Tune in at 16:00 London, 19:00 UAE

Live from Abu Dhabi Connect the World takes you on a journey across continents, investigating the stories that are changing our world.

Live from Abu Dhabi Connect the World takes you on a journey across continents, investigating the stories that are changing our world.

Examining Mexico’s Drug War

February 6th, 2014
05:22 PM ET

To date more than 100,000 people have died in Mexico as a result of the drugs war.

We brought you a report by Channel 4 News reporter Guillermo Galdos, who was given rare access to Mexico's answer to 'Breaking Bad'.

Servando 'La Tuta' Gómez is a former schoolteacher, and one of the most wanted men in Mexico. In Michoacan, Mexico, La Tuta rules like an unofficial governor. He is the head of the Knights Templar Cartel, a group that has carried out thousands of gruesome murders among people who don't obey their rules.

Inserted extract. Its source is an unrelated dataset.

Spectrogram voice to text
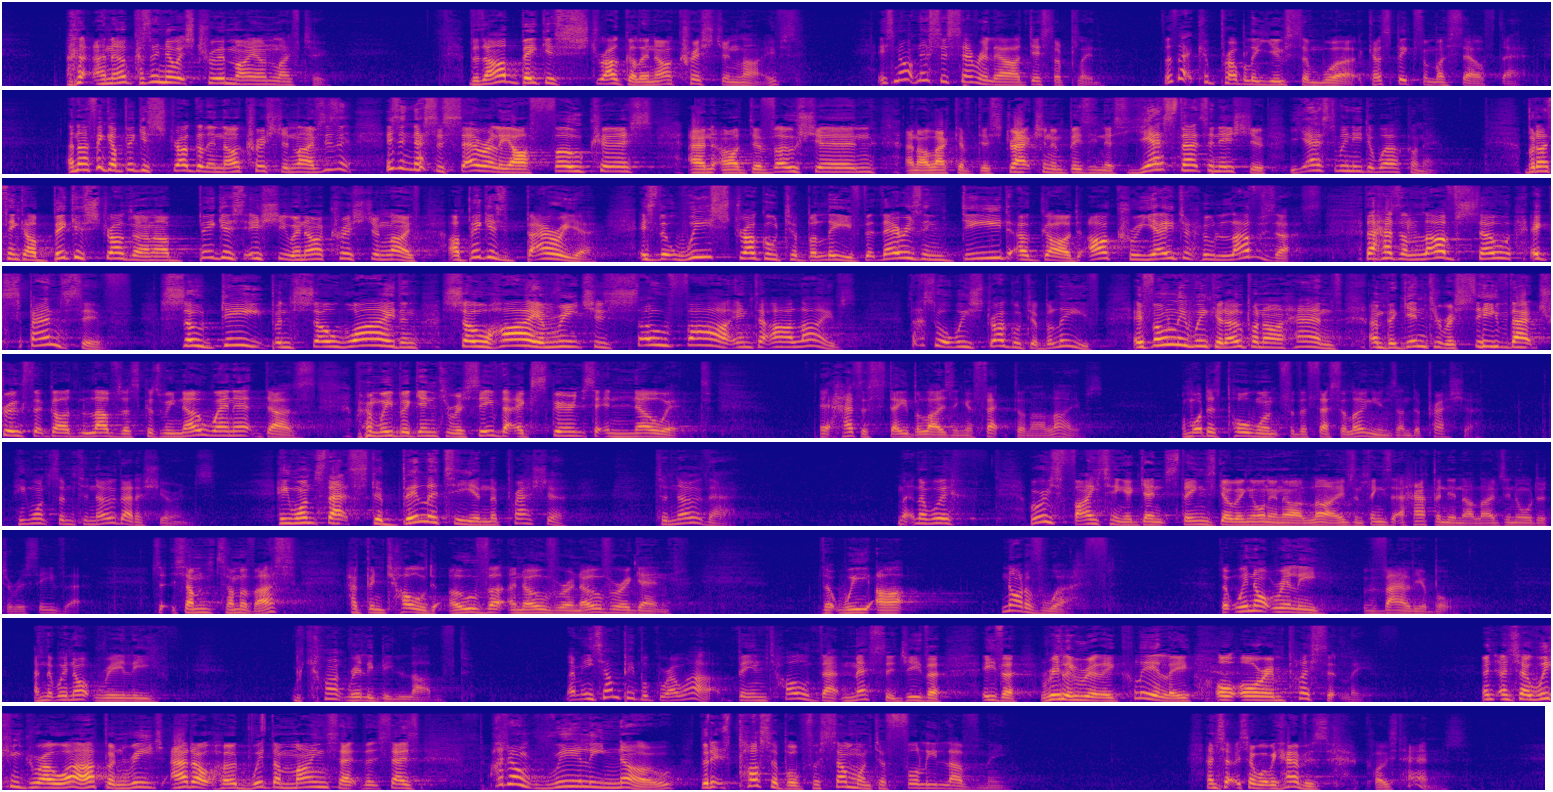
I know, because I know it's true in my own life too, that our biggest struggle in our Christian lives is not necessarily our discipline. That could probably use some work. I speak for myself there. And I think our biggest struggle in our Christian lives isn't, isn't necessarily our focus and our devotion and our lack of distraction and busyness. Yes, that's an issue. Yes, we need to work on it. But I think our biggest struggle and our biggest issue in our Christian life, our biggest barrier, is that we struggle to believe that there is indeed a God, our Creator, who loves us, that has a love so expansive, so deep, and so wide, and so high, and reaches so far into our lives. That's what we struggle to believe. If only we could open our hands and begin to receive that truth that God loves us, because we know when it does. When we begin to receive that, experience it, and know it, it has a stabilizing effect on our lives. And what does Paul want for the Thessalonians under pressure? He wants them to know that assurance. He wants that stability in the pressure to know that. Now, we're, we're always fighting against things going on in our lives and things that happen in our lives in order to receive that. Some, some of us have been told over and over and over again that we are not of worth, that we're not really valuable, and that we're not really, we can't really be loved. I mean, some people grow up being told that message either, either really, really clearly or, or implicitly. And, and so we can grow up and reach adulthood with the mindset that says, I don't really know that it's possible for someone to fully love me. And so, so what we have is closed hands.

"We are a necessary evil," La Tuta tells a gathered crowd of city locals, filmed in the report. "Unfortunately, or fortunately, we are here. If we weren't here another group would come."

He’s on the run with $2.5 million on his head, but with whiskey in his hand and a gun in his back pocket he tells Galdos "We are not going to fix the world. And that's business. There are people who dedicate themselves to business. But we all know that this is business."

In response to his rule by intimidation and fear, several ‘self-defence units’ have sprung up – vigilantes with the aim of fighting back. They finance themselves partly through profits from lemon farms, but their actions haven’t been welcomed by the Mexican government.

See the full report above.To find out more about how deep this crisis goes Becky spoke to Ana Maria Salazar, former assistant to the US Special Envoy to the Americas and head of the US Pentagon’s Anti-Narcotics Unit.

She also talked to Rafael Romo, CNN correspondent in Mexico, about the organisation and origins of the many vigilante groups.


Filed under:  Analysis • Becky's Interviews • Drugs • Mexico • South America • Video
soundoff (No Responses)

Post a comment


 

CNN welcomes a lively and courteous discussion as long as you follow the Rules of Conduct set forth in our Terms of Service. Comments are not pre-screened before they post. You agree that anything you post may be used, along with your name and profile picture, in accordance with our Privacy Policy and the license you have granted pursuant to our Terms of Service.

Follow

Get every new post delivered to your Inbox.

Join 314 other followers